A synopsis of 8 key recommendations regarding lipid management and monitoring in adults with CKD, including those receiving chronic dialysis or who have had kidney transplants was published online December 9 in the Annals of Internal Medicine.

A key recommendation was for treatment with statin or statin with ezetimibe of adults at least 50 years of age who have an estimated glomerular filtration rate (eGFR) less than 60 mL/minute per 1.73 m2 and who are not treated with chronic dialysis or kidney transplantation. This was a 1A level recommendation, based on the Study of Heart and Renal Protection (SHARP; Lancet. 2011;377:2181–2192).
Adults with dialysis–dependent CKD should not begin treatment with statins or statin/ezetimibe. (2A)
Patients already taking a statin at the time of dialysis should continue to do so. (2C)
Kidney transplant patients should receive statin treatment because their risk for coronary events is dramatically increased. (2B)

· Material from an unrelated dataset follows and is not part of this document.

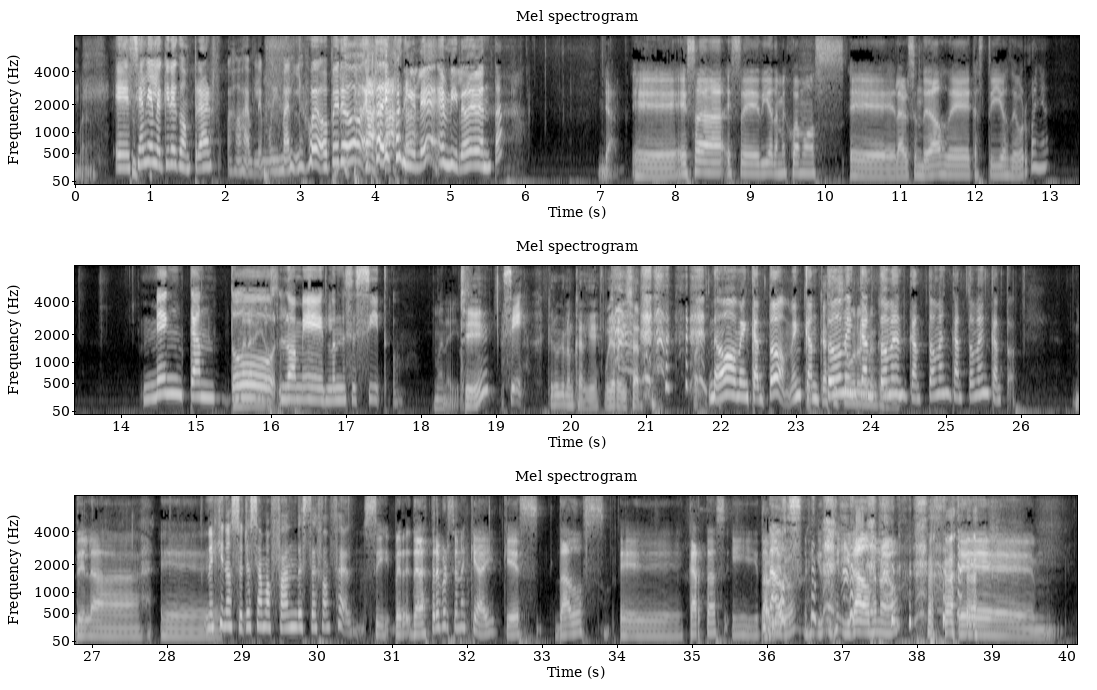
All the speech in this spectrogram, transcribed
bueno. Eh, si alguien lo quiere comprar, ah, hablé muy mal del juego, pero está disponible en mi hilo de venta. Ya. Eh, esa, ese día también jugamos eh, la versión de dados de Castillos de Borgoña. Me encantó, lo amé, lo necesito. Maravilloso. ¿Sí? Sí. Creo que lo encargué. Voy a revisar. No, me encantó, me encantó, me encantó, me encantó, me encantó, me encantó. De la. eh, No es que nosotros seamos fan de Stefan Feld. Sí, pero de las tres versiones que hay, que es dados, eh, cartas y Dados. tablero, y, y dados de nuevo, eh,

Adults aged 18 to 49 years who have an eGFR less than 60 mL/minute per 1.73 m2 but who are not treated with dialysis or kidney transplantation should be treated with statins if they are known to have coronary disease, diabetes, prior ischemic stroke, or an estimated 10–year incidence of coronary death or nonfatal myocardial infarction exceeding 10%. (2A)
Among persons with CKD, low–density lipoprotein cholesterol is an insufficient test for cardiovascular risk. Adults with newly diagnosed CKD should therefore undergo lipid profile testing. (1C)

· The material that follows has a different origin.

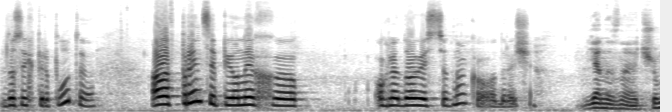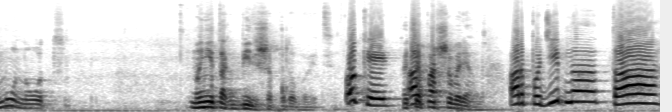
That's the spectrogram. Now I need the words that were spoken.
до сих пір плутаю. Але в принципі у них е, оглядовість однакова, до речі. Я не знаю чому, ну от мені так більше подобається. Окей. Хоча Ар, перший варіант арподібна та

However, follow–up measurement is not needed. (Not graded)
Adults aged 50 years or older who have CKD and an eGFR 60 mL/minute per 1.73 m2 or higher (GFR categories G1 – G2) should be treated with a statin. (1B)